EXERCISE DIRECTIONS >> Reproduce the records precisely. Omit every picture.

^^^^^^^^

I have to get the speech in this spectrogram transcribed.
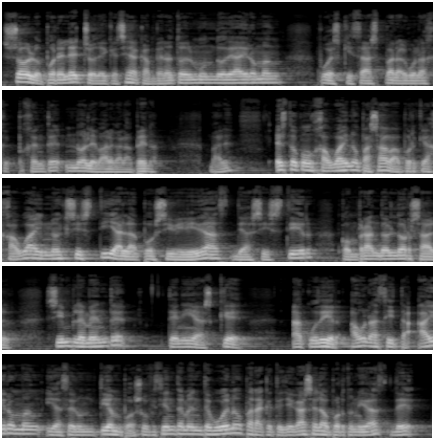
solo por el hecho de que sea Campeonato del Mundo de Ironman, pues quizás para alguna gente no le valga la pena, ¿vale? Esto con Hawái no pasaba, porque a Hawái no existía la posibilidad de asistir comprando el dorsal. Simplemente tenías que acudir a una cita Ironman y hacer un tiempo suficientemente bueno para que te llegase la oportunidad de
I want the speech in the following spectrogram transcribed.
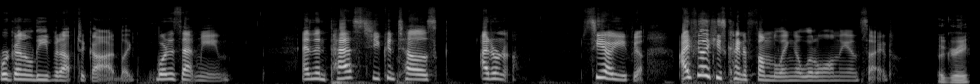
We're going to leave it up to God. Like, what does that mean? And then Pest, you can tell is, I don't know. See how you feel. I feel like he's kind of fumbling a little on the inside Agree.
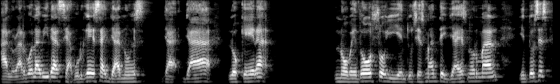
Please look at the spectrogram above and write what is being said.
a lo largo de la vida se aburguesa, ya no es, ya, ya lo que era novedoso y entusiasmante ya es normal y entonces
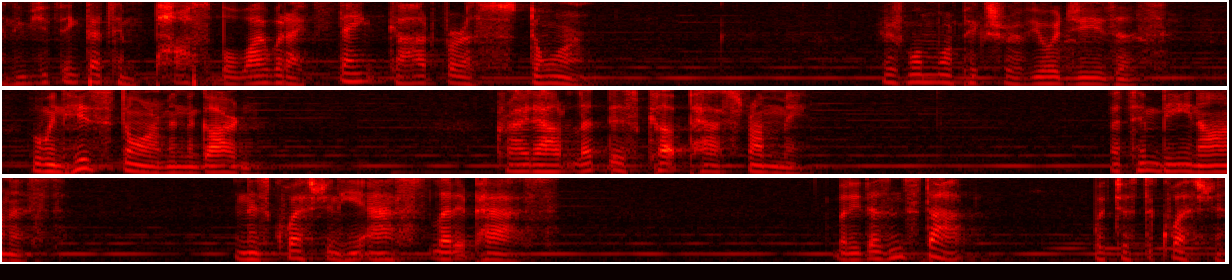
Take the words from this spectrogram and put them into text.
And if you think that's impossible, why would I thank God for a storm? Here's one more picture of your Jesus, who in his storm in the garden cried out, Let this cup pass from me. That's him being honest. In his question, he asks, let it pass. But he doesn't stop with just a question.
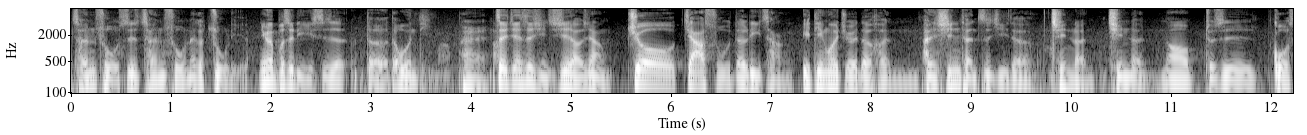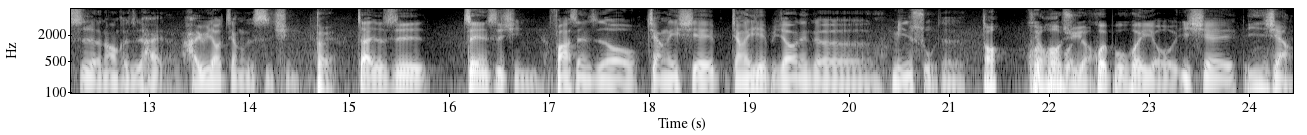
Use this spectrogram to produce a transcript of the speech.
惩处是惩处那个助理的，因为不是李医师的的的问题嘛。哎，这件事情其实好像就家属的立场，一定会觉得很很心疼自己的亲人。亲人，然后就是过世了，然后可是还还遇到这样的事情。对，再就是这件事情发生之后，讲一些讲一些比较那个民俗的，哦，会后续哦，会不会有一些影响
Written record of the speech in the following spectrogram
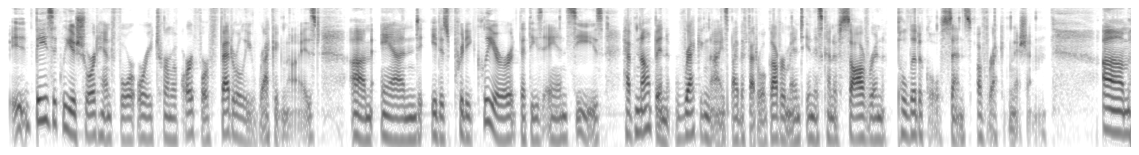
it basically is shorthand for or a term of art for federally recognized. Um, and it is pretty clear that these ANCs have not been recognized by the federal government in this kind of sovereign political sense of recognition. Um,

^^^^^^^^

EXERCISE RESPONSE >>
I have to get the speech in this spectrogram transcribed.
solo por el hecho de que sea Campeonato del Mundo de Ironman, pues quizás para alguna gente no le valga la pena, ¿vale? Esto con Hawái no pasaba, porque a Hawái no existía la posibilidad de asistir comprando el dorsal. Simplemente tenías que acudir a una cita Ironman y hacer un tiempo suficientemente bueno para que te llegase la oportunidad de
I want the speech in the following spectrogram transcribed.
We're going to leave it up to God. Like, what does that mean? And then Pest, you can tell is, I don't know. See how you feel. I feel like he's kind of fumbling a little on the inside Agree.
Please look at the spectrogram above and write what is being said.
a lo largo de la vida se aburguesa, ya no es, ya, ya lo que era novedoso y entusiasmante ya es normal y entonces
Take the words from this spectrogram and put them into text.
And if you think that's impossible, why would I thank God for a storm? Here's one more picture of your Jesus, who in his storm in the garden cried out, Let this cup pass from me. That's him being honest. In his question, he asks, let it pass. But he doesn't stop with just a question.
Use this spectrogram to produce a transcript of the speech.
惩处是惩处那个助理的，因为不是李医师的的的问题嘛。哎，这件事情其实好像就家属的立场，一定会觉得很很心疼自己的亲人。亲人，然后就是过世了，然后可是还还遇到这样的事情。对，再就是这件事情发生之后，讲一些讲一些比较那个民俗的，哦，会后续哦，会不会有一些影响
Written record of the speech in the following spectrogram
it basically is shorthand for or a term of art for federally recognized. Um, and it is pretty clear that these ANCs have not been recognized by the federal government in this kind of sovereign political sense of recognition. Um,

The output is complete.